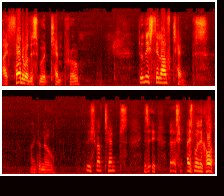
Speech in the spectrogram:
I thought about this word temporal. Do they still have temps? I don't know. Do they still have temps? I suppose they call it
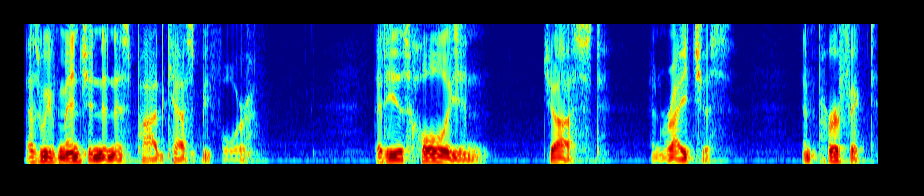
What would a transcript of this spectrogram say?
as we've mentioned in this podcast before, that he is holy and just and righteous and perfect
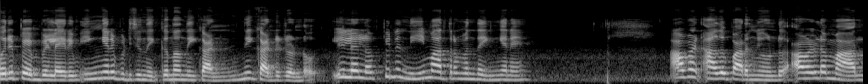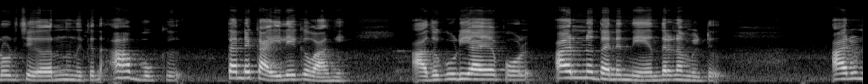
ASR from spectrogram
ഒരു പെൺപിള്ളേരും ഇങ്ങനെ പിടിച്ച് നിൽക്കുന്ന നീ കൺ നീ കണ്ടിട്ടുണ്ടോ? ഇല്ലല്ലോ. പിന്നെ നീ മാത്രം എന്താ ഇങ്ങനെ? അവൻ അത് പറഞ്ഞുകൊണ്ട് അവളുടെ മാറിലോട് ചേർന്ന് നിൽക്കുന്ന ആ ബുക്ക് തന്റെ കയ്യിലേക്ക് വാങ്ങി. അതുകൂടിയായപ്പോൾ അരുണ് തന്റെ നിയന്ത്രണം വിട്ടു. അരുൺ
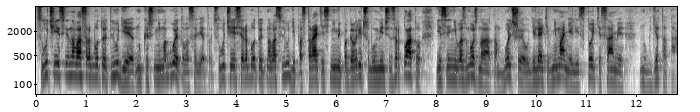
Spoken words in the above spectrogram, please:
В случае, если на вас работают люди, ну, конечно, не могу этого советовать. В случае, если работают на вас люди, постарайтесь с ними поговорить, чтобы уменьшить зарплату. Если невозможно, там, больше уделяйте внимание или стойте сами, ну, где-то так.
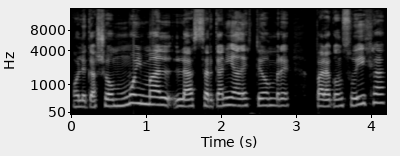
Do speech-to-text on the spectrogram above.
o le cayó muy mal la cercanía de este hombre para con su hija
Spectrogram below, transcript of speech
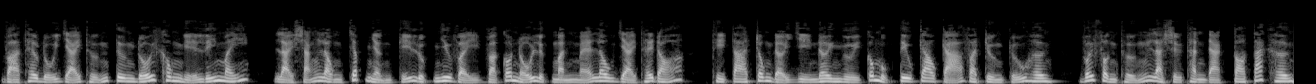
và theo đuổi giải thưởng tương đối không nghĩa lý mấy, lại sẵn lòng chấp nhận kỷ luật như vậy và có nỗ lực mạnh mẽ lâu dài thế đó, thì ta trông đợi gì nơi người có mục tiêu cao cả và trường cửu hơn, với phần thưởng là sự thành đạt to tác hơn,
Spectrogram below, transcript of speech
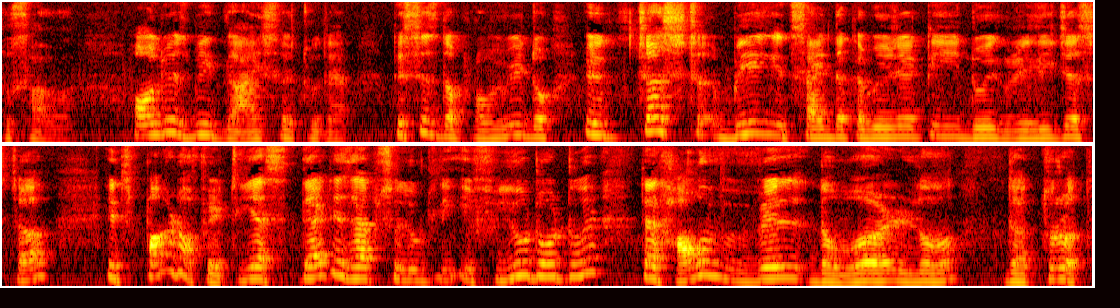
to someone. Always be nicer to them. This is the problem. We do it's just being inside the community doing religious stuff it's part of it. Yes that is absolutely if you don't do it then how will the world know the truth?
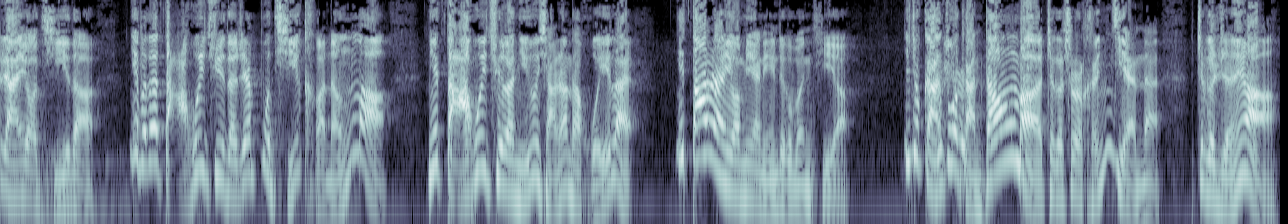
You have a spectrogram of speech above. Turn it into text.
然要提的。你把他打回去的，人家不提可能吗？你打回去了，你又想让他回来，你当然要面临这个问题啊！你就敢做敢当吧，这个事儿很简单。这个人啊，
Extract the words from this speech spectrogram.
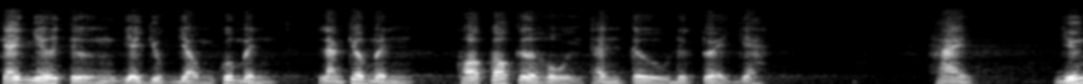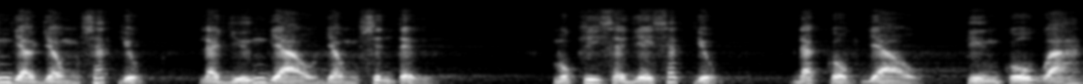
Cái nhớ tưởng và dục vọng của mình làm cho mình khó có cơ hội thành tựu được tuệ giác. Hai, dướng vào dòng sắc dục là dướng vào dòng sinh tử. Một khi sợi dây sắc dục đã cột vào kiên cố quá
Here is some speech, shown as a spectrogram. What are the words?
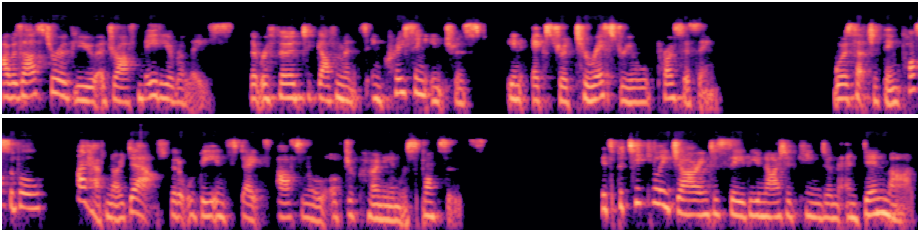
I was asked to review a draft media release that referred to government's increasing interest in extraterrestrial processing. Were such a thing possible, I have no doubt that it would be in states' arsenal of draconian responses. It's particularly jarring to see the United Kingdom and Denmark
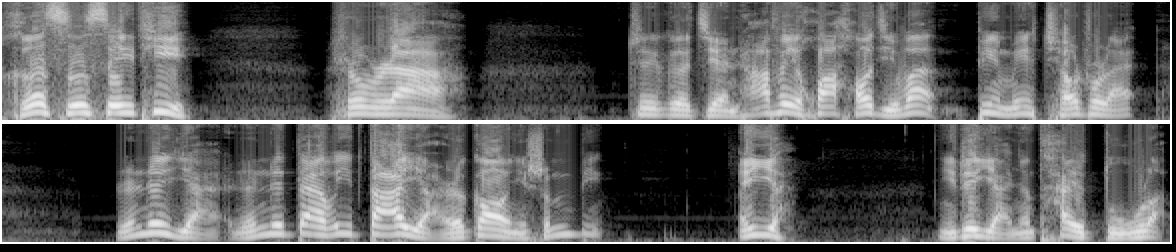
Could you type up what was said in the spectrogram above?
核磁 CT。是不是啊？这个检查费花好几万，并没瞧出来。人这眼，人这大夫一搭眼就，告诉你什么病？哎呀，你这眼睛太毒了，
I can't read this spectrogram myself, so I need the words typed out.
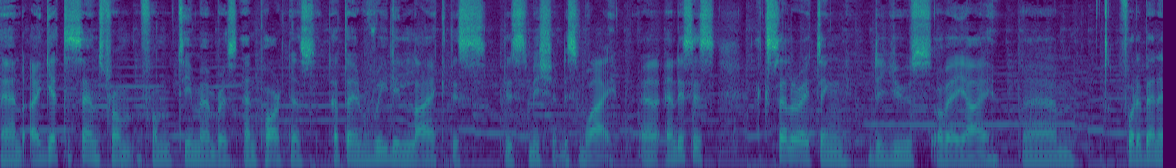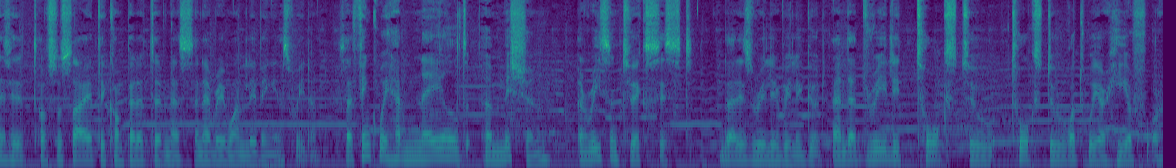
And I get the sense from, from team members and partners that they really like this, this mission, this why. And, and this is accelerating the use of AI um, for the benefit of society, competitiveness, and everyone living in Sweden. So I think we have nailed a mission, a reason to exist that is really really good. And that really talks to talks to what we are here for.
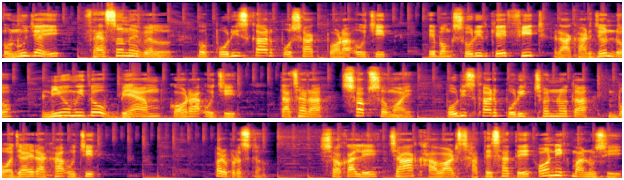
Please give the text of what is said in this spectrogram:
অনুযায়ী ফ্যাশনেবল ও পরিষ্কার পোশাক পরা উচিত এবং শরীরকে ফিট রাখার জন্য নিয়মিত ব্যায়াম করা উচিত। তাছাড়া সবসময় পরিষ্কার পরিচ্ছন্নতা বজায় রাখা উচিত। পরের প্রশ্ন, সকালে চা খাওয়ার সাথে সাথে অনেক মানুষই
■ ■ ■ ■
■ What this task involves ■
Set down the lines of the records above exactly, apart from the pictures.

■ Solution to this problem ■
Speech in the spectrogram:
I thought about this word temporal. Do they still have temps? I don't know. Do they still have temps? I suppose they call it
What would a transcript of this spectrogram say?
as we've mentioned in this podcast before, that he is holy and just and righteous and perfect
ASR from spectrogram
ഒരു പെൺപിള്ളേരും ഇങ്ങനെ പിടിച്ച് നിൽക്കുന്ന നീ കൺ നീ കണ്ടിട്ടുണ്ടോ? ഇല്ലല്ലോ. പിന്നെ നീ മാത്രം എന്താ ഇങ്ങനെ? അവൻ അത് പറഞ്ഞുകൊണ്ട് അവളുടെ മാറിലോട് ചേർന്ന് നിൽക്കുന്ന ആ ബുക്ക് തന്റെ കയ്യിലേക്ക് വാങ്ങി. അതുകൂടിയായപ്പോൾ അരുണ് തന്റെ നിയന്ത്രണം വിട്ടു. അരുൺ
Spoken words in the above spectrogram, please:
В случае, если на вас работают люди, ну, конечно, не могу этого советовать. В случае, если работают на вас люди, постарайтесь с ними поговорить, чтобы уменьшить зарплату. Если невозможно, там, больше уделяйте внимание или стойте сами, ну, где-то так.
Do speech-to-text on the spectrogram above.
o le cayó muy mal la cercanía de este hombre para con su hija
Spectrogram below, transcript of speech
và theo đuổi giải thưởng tương đối không nghĩa lý mấy, lại sẵn lòng chấp nhận kỷ luật như vậy và có nỗ lực mạnh mẽ lâu dài thế đó, thì ta trông đợi gì nơi người có mục tiêu cao cả và trường cửu hơn, với phần thưởng là sự thành đạt to tác hơn,
Spectrogram below, transcript of speech
to someone. Always be nicer to them. This is the problem. We do it's just being inside the community doing religious stuff it's part of it. Yes that is absolutely if you don't do it then how will the world know the truth?
You have a spectrogram of speech above. Turn it into text.
然要提的。你把他打回去的，人家不提可能吗？你打回去了，你又想让他回来，你当然要面临这个问题啊！你就敢做敢当吧，这个事儿很简单。这个人啊，
Extract the words from this speech spectrogram.
Cái nhớ tưởng và dục vọng của mình làm cho mình khó có cơ hội thành tựu được tuệ giác. Hai, dướng vào dòng sắc dục là dướng vào dòng sinh tử. Một khi sợi dây sắc dục đã cột vào kiên cố quá
Here is some speech, shown as a spectrogram. What are the words?
I was asked to review a draft media release that referred to government's increasing interest in extraterrestrial processing. Were such a thing possible, I have no doubt that it would be in states' arsenal of draconian responses. It's particularly jarring to see the United Kingdom and Denmark
Could you type up what was said in the spectrogram above?
核磁 CT。是不是啊？这个检查费花好几万，并没瞧出来。人这眼，人这大夫一搭眼就，告诉你什么病？哎呀，你这眼睛太毒了，
I can't read this spectrogram myself, so I need the words typed out.
And I get the sense from, from team members and partners that they really like this, this mission, this why. And, and this is accelerating the use of AI um, for the benefit of society, competitiveness, and everyone living in Sweden. So I think we have nailed a mission, a reason to exist that is really really good. And that really talks to talks to what we are here for.
Please give the text of what is said in this spectrogram:
অনুযায়ী ফ্যাশনেবল ও পরিষ্কার পোশাক পরা উচিত এবং শরীরকে ফিট রাখার জন্য নিয়মিত ব্যায়াম করা উচিত। তাছাড়া সবসময় পরিষ্কার পরিচ্ছন্নতা বজায় রাখা উচিত। পরের প্রশ্ন, সকালে চা খাওয়ার সাথে সাথে অনেক মানুষই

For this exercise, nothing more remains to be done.